Urban Institute Suggests Eliminating the Employer Mandate
May 13, 2014 09:59 AM
The Urban Institute, a prominent liberal think tank, recently released a research paper suggesting that the Employer Mandate provisions in the Affordable Care Act should be eliminated. The study estimates that some 251.1 million people would have employer-sponsored insurance if the requirement is fully implemented in 2016 while 250.9 million would have it that year if it was dropped: a difference of 200,000 people.
Since 2011, NAHC has advocated for reforms that would eliminate or mitigate the impact of the employer mandate on home care. Potential remedies include an exemption of home care employers, a modification of the definition of "full-time employee," and additional funding to pay for the cost of health insurance or the employer penalty.
Companies such as Land’s End, Regal Entertainment, Wendy’s and SeaWorld recently announced they would be reducing hours for part time workers to fewer than 30 per week, the point above which they must provide coverage, the researchers said. NAHC has long warned that many home health care agencies would also be forced to cut staff hours to under thirty hours a week to comply with the Employer Mandate.
According to the Urban Institute research paper:
“Controversy over the Affordable Care Act’s employer mandate continues. The requirement’s implications for coverage are small, and yet the negative labor market effects of keeping it in place could harm some low-wage workers.
Under the law, employers of 50 or more workers are subject to a penalty if at least one of their full-time workers obtains a Marketplace subsidy. Employees offered coverage deemed affordable and adequate are prohibited from obtaining subsidies, as are their family members, and employers can avoid penalties by offering coverage to at least 95 percent of workers. However, the Administration has delayed the requirements until 2016 for employers of 50-99, for larger employers until 2015, and softened requirements for that first year. Yet there are anecdotal reports of employers changing labor practices even though penalties have yet to be implemented.
Our analyses as well as that of others find that eliminating the employer mandate will not reduce insurance coverage significantly, contrary to its supporters’ expectations. Eliminating it will remove labor market distortions that have troubled employer groups and which would harm some workers. However, new revenue sources will be required to replace that anticipated to be raised by the employer mandate.”
Dropping the Employer Mandate altogether, however, “should substantially diminish employer opposition to the ACA,” the researchers said. “In fact, without that burden, employers may play more of a role promoting the expansion of coverage under the law.” Discarding the mandate would lessen revenues coming in under the health law by about $4 billion in 2016. Factoring Medicaid costs and added private plan subsidies required because the affected workers would get coverage from these sources would cost the federal government $4.3 billion more per year.

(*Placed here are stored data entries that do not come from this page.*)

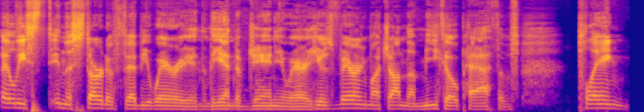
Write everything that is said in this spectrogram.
at least in the start of February and the end of January, he was very much on the Miko path of playing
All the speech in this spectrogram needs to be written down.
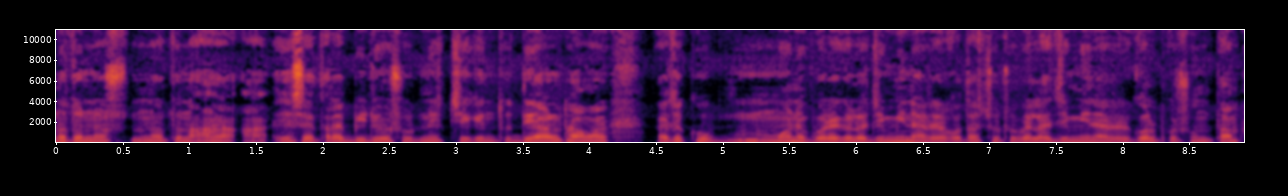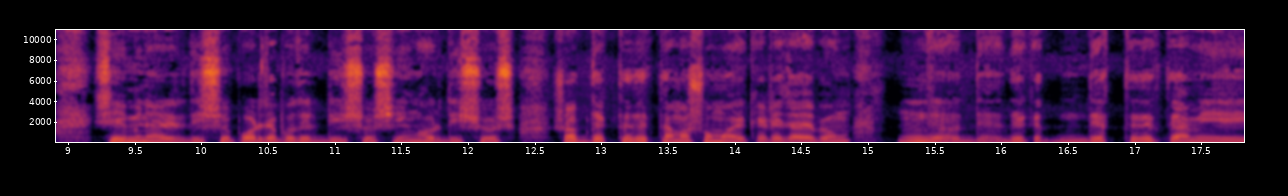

For more on recent Employer Mandate coverage from NAHC Report, please click here.
To read the full research paper, please click here.